This (inexplicably oddly titled) solo album finds McAuley confirming and building upon my earlier impressions. He plays acoustically throughout, without any overdubbing. He uses various guitars, extracting very different sounds and effects from themfrom the lush richness of the twelve-string used to stunning effect most notably on "Nika's Waltz," to the prepared guitar on the freeform "Kneebounce." Despite limited preparationusing only accessories such as picks, tuning forks, and caposthis piece abounds with sounds from all over the guitar, defying belief that none of it was overdubbed!
Even without such preparation, McAuley certainly has a bag of technical tricks at his disposal: unusual original tunings, detuning whilst playing, and note bending are all standard parts of his repertoire. Importantly, the recording captures all of this in fine detail, allowing us to hear and appreciate what he is doing. However, this is no mere technical exercise. McAuley always employs his technical skills to produce emotionally affecting music.
There is so much good music here that is hard to identify any standouts. However, my current favourites (soon to change, no doubt) are the two "Blues for Wally Blanchette," titled for the alter-ego of John Carter (that alone being reason to like them). It is not easy to be original and creative with the blues, but McAuley manages it with consummate ease.

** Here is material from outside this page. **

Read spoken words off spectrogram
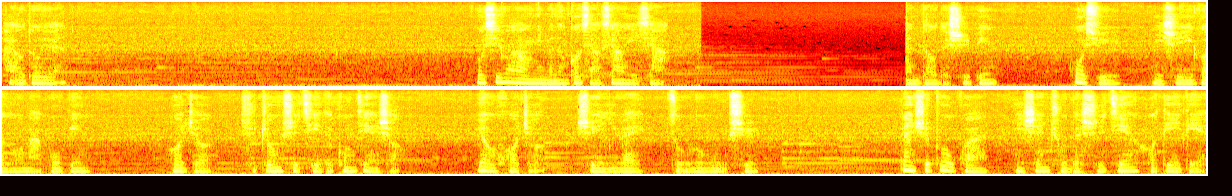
还有多远？我希望你们能够想象一下，战斗的士兵，或许你是一个罗马步兵，或者是中世纪的弓箭手，又或者是一位祖鲁武士。但是，不管你身处的时间和地点，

Jim McAuley has been cruelly under-recorded; I hope this album signals a change to that situation. This is an uplifting record.
Track Listing: Dark Blooming; Stately Chords; Blues for Wally Blanchette (1); Eyelids of Buddha; 1+2;
Nika's Waltz; Kneebounce; Sulustar Sipsihiilere (Whisper of Stars); Before Thought; Blues
for Wally Blanchette (2); Stone Cone.
Personnel: Jim McAuley: Ramirez classical guitar, Guild 12 string guitar, Collings steel string guitar, Marquette prepared parlor guitar. No overdubs.
I love jazz because anything is possible; it has few rules and the best jazz breaks those ones. I prefer free improv because it doesn't really have any rules at all.
I was first exposed to jazz in my teens (in the late sixties).
The first jazz record I bought was Filles de Kilimanjaro by Miles Davis, shortly followed by Extrapolation by John McLaughlin.
My advice to new listeners is to listen as widely as possible and not to make snap judgments--stick with it.